A three step procedure using a slurry method similar to that of Example I was repeated to give a catalyst of another composition. In the first step a slurry was made from 95.0 g. of diammonium phosphate, 50.1 g. of cupric chloride, 24.0 g. of lead nitrate and 400 ml. of deionized water. The slurry was dried at 120° C. with constant stirring for 8 hours and the resulting solid was calcined at 450° C. for 15 hours. In the second step the powdered material from the first step was mixed with 12.62 g. of tellurium dioxide, 126.6 g. of uranyl nitrate, 123.55 g. of ferric nitrate, and 20 cc. of concentrated hydrochloric acid. This slurry was also dried and calcined at 450° C. for 15 hours. In the last step the powdered product of the preceding step was mixed with 240.0 ml of Ludox 40-HS (DuPont) aqueous silica sol containing 40% wt. solids and the slurry was dried at 120° C. The final product was calcined at 450° C. for 15 hours and then at 610° C. for 2 hours. The final catalyst composition was found by analysis to have the empirical formula Cu3.0 Fe3.0 U2.5 Pb0.8 P0.5 Te0.8 MO5.0 Ox /SiO2 30%.

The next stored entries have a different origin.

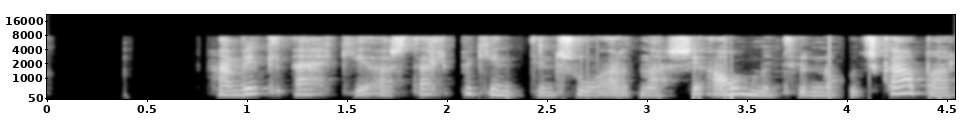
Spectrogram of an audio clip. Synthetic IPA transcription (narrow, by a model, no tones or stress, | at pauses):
hanvɪt̪lɛhcɪʔa̰ðst̪ɛl̥pʏcʰɪnt̪ɪnsuːa̰ɾt̪nasjɛʔa̰ːwmɪn̥t̪fɪɾɪɾnɔhkʏɾskaːpana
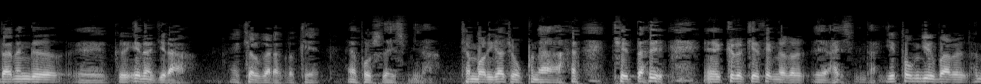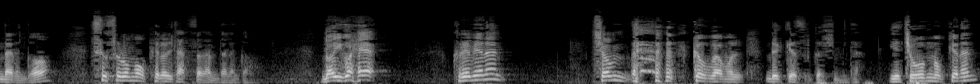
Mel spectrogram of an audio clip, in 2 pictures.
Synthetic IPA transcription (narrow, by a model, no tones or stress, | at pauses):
danɯnkɯekɯʔenʌd͡ʑiɾa | ekjʌɭɡwaɾakɯɾʌkʰe̞poɭs͈uɡais͈ɯmɲḭda | t͡ɕamːʌɾiɡat͡ɕokʰunat͡ɕet͈aɾiekɯɾʌkʰe̞sʰe̞ŋɡaɡɯɭehajes͈ɯmɲida̰itoŋɡiubaɾɯɭhandanɯnɡʌ | sʰɯsʰɯɾomok̚pʰjʌɾɯɭt͡ɕak̚s͈ʌŋɦandanɯnɡʌ | nʌiɡʌɦe | kɯɾʌmjʌnɯn | t͡ɕʌmkɯbɡamɯɭnɯk͈jʌs͈ɯɭk͈ʌɕʰimɲidaet͡ɕoɯnmok̚pʰjonɯn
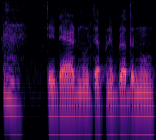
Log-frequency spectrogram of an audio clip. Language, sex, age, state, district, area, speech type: Punjabi, male, 18-30, Punjab, Amritsar, rural, spontaneous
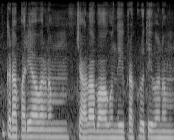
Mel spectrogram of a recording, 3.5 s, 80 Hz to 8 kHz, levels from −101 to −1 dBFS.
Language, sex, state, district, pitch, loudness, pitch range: Telugu, male, Telangana, Karimnagar, 140 Hz, -28 LUFS, 135-150 Hz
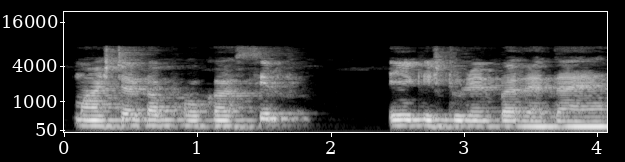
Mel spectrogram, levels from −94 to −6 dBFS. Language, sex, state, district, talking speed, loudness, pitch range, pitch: Hindi, male, Bihar, Jahanabad, 130 wpm, -23 LUFS, 145-155 Hz, 150 Hz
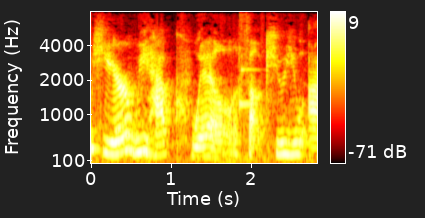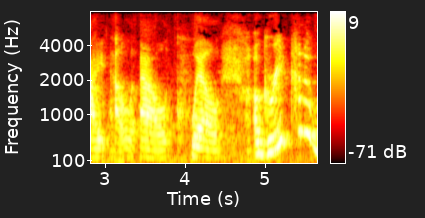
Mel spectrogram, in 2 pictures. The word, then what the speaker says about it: Quill: famous Q name here we have quill fell q-u-i-l-l quill a great kind of modern and different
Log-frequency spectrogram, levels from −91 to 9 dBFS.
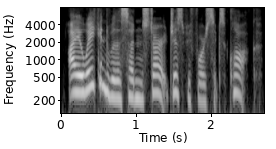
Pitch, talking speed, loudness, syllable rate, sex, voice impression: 250 Hz, 220 wpm, -19 LUFS, 6.8 syllables/s, female, feminine, slightly adult-like, slightly fluent, slightly cute, slightly intellectual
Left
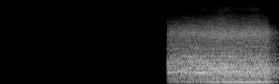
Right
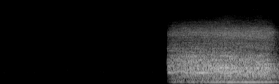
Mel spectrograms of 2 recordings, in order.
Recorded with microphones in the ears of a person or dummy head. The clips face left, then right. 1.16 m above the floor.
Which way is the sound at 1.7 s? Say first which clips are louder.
Left 4 dB; 75° left (ahead or behind).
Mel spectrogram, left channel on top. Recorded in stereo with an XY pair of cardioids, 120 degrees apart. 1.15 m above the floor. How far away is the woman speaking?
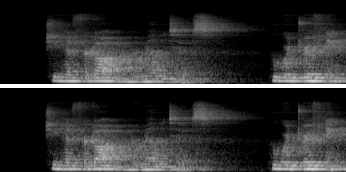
About 1.4 m.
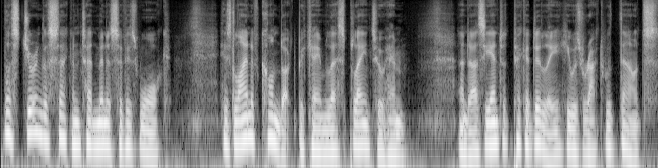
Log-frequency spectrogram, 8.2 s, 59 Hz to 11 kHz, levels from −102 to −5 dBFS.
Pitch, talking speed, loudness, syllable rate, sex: 110 Hz, 205 wpm, -17 LUFS, 5.9 syllables/s, male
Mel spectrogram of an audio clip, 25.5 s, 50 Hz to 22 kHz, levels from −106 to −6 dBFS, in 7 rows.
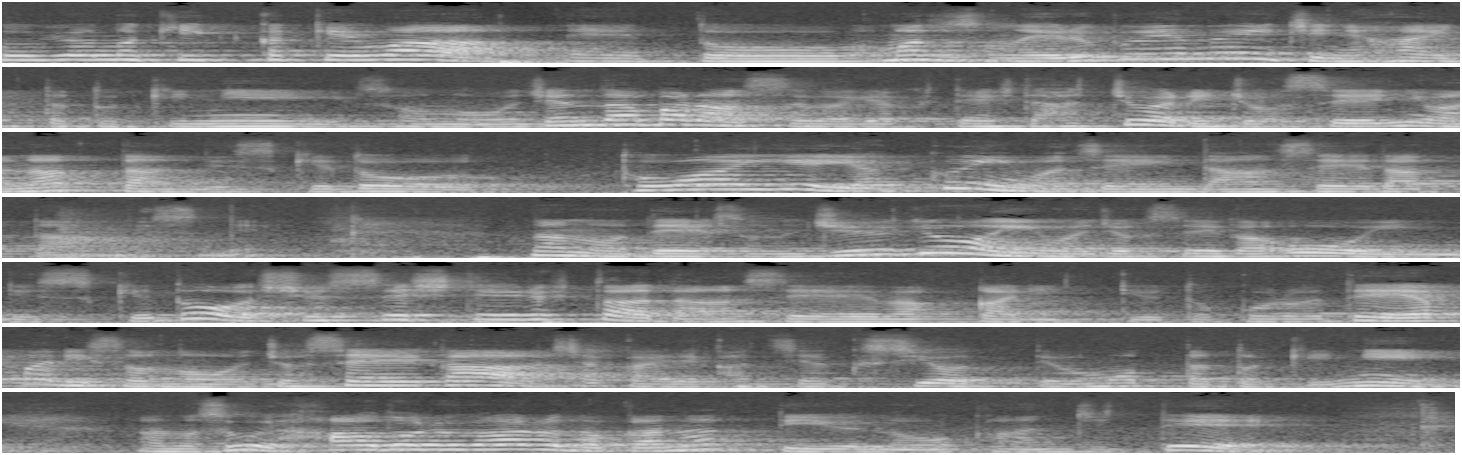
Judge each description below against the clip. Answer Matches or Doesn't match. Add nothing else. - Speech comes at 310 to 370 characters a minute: Doesn't match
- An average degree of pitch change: Doesn't match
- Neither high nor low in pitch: Matches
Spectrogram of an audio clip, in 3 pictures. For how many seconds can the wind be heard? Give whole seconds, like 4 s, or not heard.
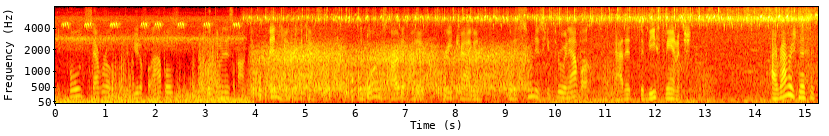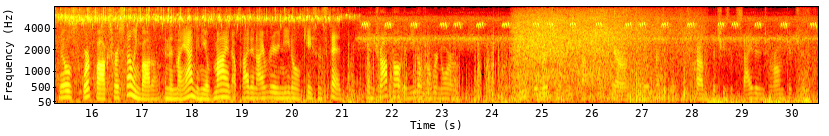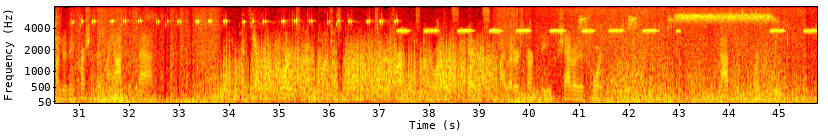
46 s.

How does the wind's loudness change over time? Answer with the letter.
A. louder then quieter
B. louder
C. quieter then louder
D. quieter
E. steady
C.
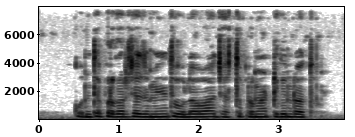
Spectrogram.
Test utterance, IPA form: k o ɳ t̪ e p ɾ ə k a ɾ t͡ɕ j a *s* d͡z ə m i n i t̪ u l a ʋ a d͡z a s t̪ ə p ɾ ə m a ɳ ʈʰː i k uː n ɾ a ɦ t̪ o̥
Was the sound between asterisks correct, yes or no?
no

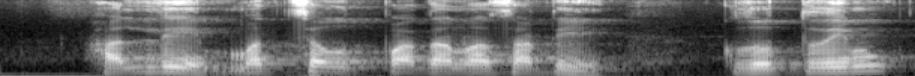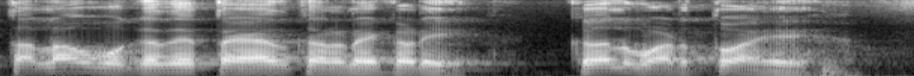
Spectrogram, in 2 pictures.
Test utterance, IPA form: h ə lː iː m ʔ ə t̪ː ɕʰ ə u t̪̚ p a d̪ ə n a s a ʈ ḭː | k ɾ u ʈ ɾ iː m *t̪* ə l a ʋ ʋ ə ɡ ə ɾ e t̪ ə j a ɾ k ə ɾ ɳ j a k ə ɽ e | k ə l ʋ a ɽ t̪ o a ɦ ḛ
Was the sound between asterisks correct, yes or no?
yes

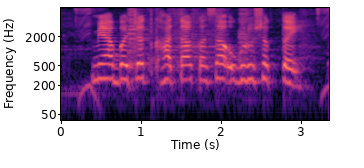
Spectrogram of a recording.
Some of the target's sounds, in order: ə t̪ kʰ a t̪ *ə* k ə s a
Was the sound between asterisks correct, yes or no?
no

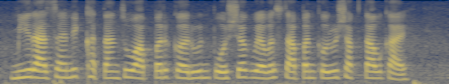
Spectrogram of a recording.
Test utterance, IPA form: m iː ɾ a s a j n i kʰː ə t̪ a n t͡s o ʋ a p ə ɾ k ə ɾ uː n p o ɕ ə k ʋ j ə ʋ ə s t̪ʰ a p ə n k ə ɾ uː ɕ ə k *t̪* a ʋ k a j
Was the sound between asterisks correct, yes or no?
yes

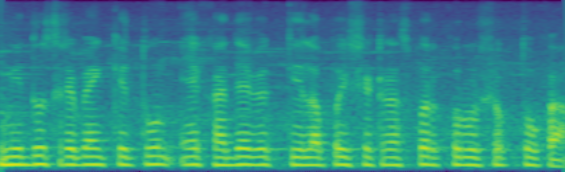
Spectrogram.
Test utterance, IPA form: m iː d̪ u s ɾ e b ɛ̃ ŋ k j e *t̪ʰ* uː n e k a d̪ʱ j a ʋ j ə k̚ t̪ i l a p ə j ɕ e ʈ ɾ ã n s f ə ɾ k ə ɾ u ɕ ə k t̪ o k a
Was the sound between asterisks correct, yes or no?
no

The procedure described in Example II was repeated using the catalyst of Example III and a feed of toluene:oxygen:nitrogen:water in the mole ratio of 7.6:12.1:75.3:5.0 respectively. The conversion of toluene in a single pass was 30% and the single pass selectivity of benzaldehyde was 55.62%.
A repeat of the procedure of Example IV except that the contact time was 1.25 seconds, the reaction temperature was 500° C., and the molar ratio of toluene:oxygen:nitrogen:water in the feed was 5.0:12.1:78.0:5.0, respectively gave a 29.3% single pass conversion of toluene with a selectivity of 51.8% to benzaldehyde.